CHICAGO (CBS/AP) — The U.S. Department of Transportation is setting up a committee of experts to conduct an independent review of the Federal Aviation Authority’s certification of the Boeing 737 Max, amid increased scrutiny in the wake of two fatal crashes in less than five months.

Boeing and the FAA are already the subject of investigations by the Justice Department, the Transportation Department’s inspector general, and congressional committees.

Federal authorities have instructed Boeing and FAA employees to retain documents relating to the plane’s approval process, which by design relies on manufacturers like Boeing to self-police that it’s met FAA requirements.

Retired Air Force General Darren McDew and Captain Lee Moak, who is the former president of the Air Line Pilots Association, will serve as interim co-chairs of the Transportation Department’s special committee while other members are appointed.

In a statement, Chicago-based Boeing said it looks forward “to working with the Special Committee to advance our shared goal of an aviation industry that is safe and trusted by the flying public. Safety is our top priority when we design, build, deliver and maintain Boeing aircraft.”

Its statement went on to say that it has worked to make flying safe by engaging “with the DOT, FAA, our airline customers as well as other aviation community partners for decades.”

The committee’s findings and recommendations will be presented to Transportation Secretary Elaine Chao, and Acting FAA Administrator Daniel Elwell.

The announcement comes ahead of Chao’s scheduled appearance before the Senate Transportation, Housing and Urban Development, and Related Agencies subcommittee budget hearing on Wednesday morning.

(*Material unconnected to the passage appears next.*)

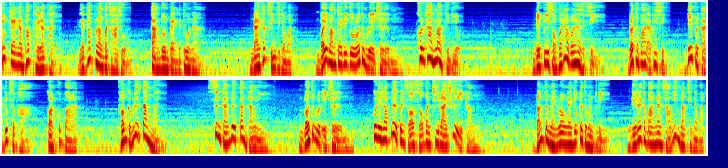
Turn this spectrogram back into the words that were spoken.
ยุคแกนนำพรรคไทยรักไทย และพรรคพลังประชาชน ต่างโดนแบนกันทั่วหน้านายทักษิณชินวัตรไว้วางใจในตัวร้อยตำรวจเอกเฉลิมค่อนข้างมากทีเดียว ในปี 2554 รัฐบาลอภิสิทธิ์ได้ประกาศยุบสภาก่อนครบวาระพร้อมกับเลือกตั้งใหม่ ซึ่งการเลือกตั้งครั้งนี้ ร้อยตำรวจเอกเฉลิมก็ได้รับเลือกเป็นสสบัญชีรายชื่ออีกครั้ง รังตำแหน่งรองนายกรัฐมนตรี ในรัฐบาลนางสาวยิ่งรักชินวัตร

Chao’s team is preparing for a grilling from concerned lawmakers, and Chao said in a statement, “This review by leading outside experts will help determine if improvements can be made to the FAA aircraft certification process.”

Elwell is also expected to testify Wednesday in front of a different Senate subcommittee at a hearing on aviation safety. This is the first time both Chao and Elwell will be appearing before Congress since the crash of Ethiopian Airlines Flight 302 earlier this month.

The FAA certified the Boeing 737 Max jet in 2017 and let it keep flying after a deadly crash in October in Indonesia that investigators believe may be related to a new flight-control system that pushed the plane’s nose down repeatedly. Following the second fatal 737 Max crash in Ethiopia, regulators around the world grounded all Max jets.

Preliminary satellite data indicates that both doomed planes made erratic climbs and descents before crashing shortly after takeoff. It’s likely to be months before investigators in Indonesia and Ethiopia issue conclusions on what caused the accidents.

Boeing has said it is making changes to its software on the Max. The company announced it would now make standard an indicator light that warns pilots of a sensor malfunction that could cause its anti-stall system to activate unnecessarily.

Investigators believe that anti-stall system, new on the 737 Max, triggered on Lion Air flight 610, repeatedly forcing down the nose of the plane, leading to last October’s crash into the Java Sea.

The previously optional indicator light was not installed on the Lion Air plane that crashed, or on Ethiopian Airlines flight 302, which went down under similar circumstances on March 10.

A U.S. airline source said that feature would cost roughly $80,000 extra on a plane with a list price of about $120 million.

Separately, in another sign Boeing is preparing to release its software updates for the grounded 737 Max, the company notified Max owners to sign up for and place orders for the software update, so it can be delivered once the update is approved.

Boeing vice president of communications Gordon Johndroe said in a statement that Max owners must “place a free of charge order through our standard orders system.” He added, “The update will only be released on certification but placing an order is a standard step to start the delivery process for any software or hardware change.”

With some airlines cancelling orders for 737 Max jets, business is booming for Boeing rival Airbus. The European airplane manufacturer has made a deal to sell 300 of its jetliners to state-owned airlines in China. At list prices, the deal could be worth $35 billion, but customers usually get big price discounts on orders of this size.

(© Copyright 2019 CBS Broadcasting Inc. All Rights Reserved. The Associated Press contributed to this report.)